Affordances are defined as action opportunities that an environment offers an agent. This concept, introduced by American psychologist J. J. Gibson in the 70s, provides a non-reductionist explanation regarding visual perception in animals by placing their motor capabilities as the backbone of perceptual faculties. In addition to its profound impact in psychology and neuroscience, action-derived perception naturally facilitates the design of artificial agents that are expected to operate in unstructured and diverse environments, thus computational modelling of affordances has become an important research topic in robotics.

Despite this potential application, robotic perceptual systems that are designed based on the concept of affordances still suffer from limited applicability and scope. The goal of this Thesis is to gradually and incrementally extend the computational formulation of affordances in humanoid manipulation tasks, in order to arrive at more general solutions. Ultimately, we strive to design an embodied artificial agent (i.e. a robot) who looks at a generic indoor scene and either knows how objects in the scene would react in response to some of its actions, or can perform simple experiments and learn these affordances.

We start by identifying one of the important limitations of state-of-the-art computational models of objects and tools affordances, namely the reliance on expert or data-driven discretisation. Our first contribution is to propose alternative models with better performances that operate on the unprocessed data. Our next proposal is to extend these models by quantifying the degree of uncertainty associated with their estimations and to scale up to larger datasets that we collected using the iCub humanoid robot.
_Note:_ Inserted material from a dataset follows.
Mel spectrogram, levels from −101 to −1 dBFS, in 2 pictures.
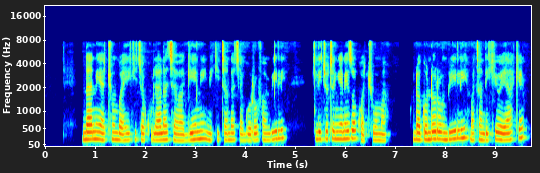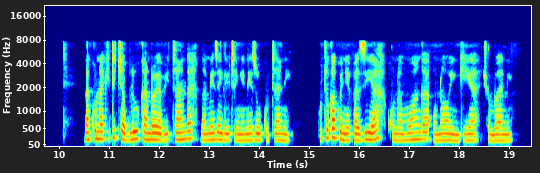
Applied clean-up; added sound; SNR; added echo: none; none; none; none.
Our experiments indicated that large datasets are required for training scalable and flexible models, but acquiring large interaction datasets from research robots is a very costly and time-consuming endeavour. Robotic physical simulators can generate large datasets in a fast and controlled way but the discrepancy between the real and simulated domains hinder the application of models trained on synthetic data in the real world.

Once again, inspired by what Gibson assumed as constituents of affordances, we investigate two sources of this discrepancy: 1) the difference between synthetic renders and real-world images, and 2) the material properties of real and simulated objects.
For the first case, our contribution is to show that in a challenging scenario of object category detection, one can significantly improve the accuracy of a model trained on a small real dataset using synthetic renders that are not necessarily photo-realistic, as long as the synthetic data incorporates enough variation in texture, light, size, etc.

Regarding the material properties, we designed and evaluated novel experiments where the robot can estimate consistent physical parameters of objects (mass and friction coefficient) from real and synthetic interactions.

Lastly, we consider defining effects as 2D displacement of objects to be a limitation. We propose novel architectures based on deep learning that allow a robot to either predict its whole visual sensory input as a function of its actions and the current state of the world (a forward model). Similarly, we see how the same architecture can be used to retro-dict the initial state of the world in the image space, given the current observations and the knowledge of the executed action (a backward model). We show the application of this model in a planning scenario and compare it to similar state-of-the-art models.

As evidenced by experiments with real robots, throughout this Thesis we will see how more sophisticated
solutions would allow generalization of the knowledge about affordances to broader scenarios which become increasingly more similar to humans everyday environments.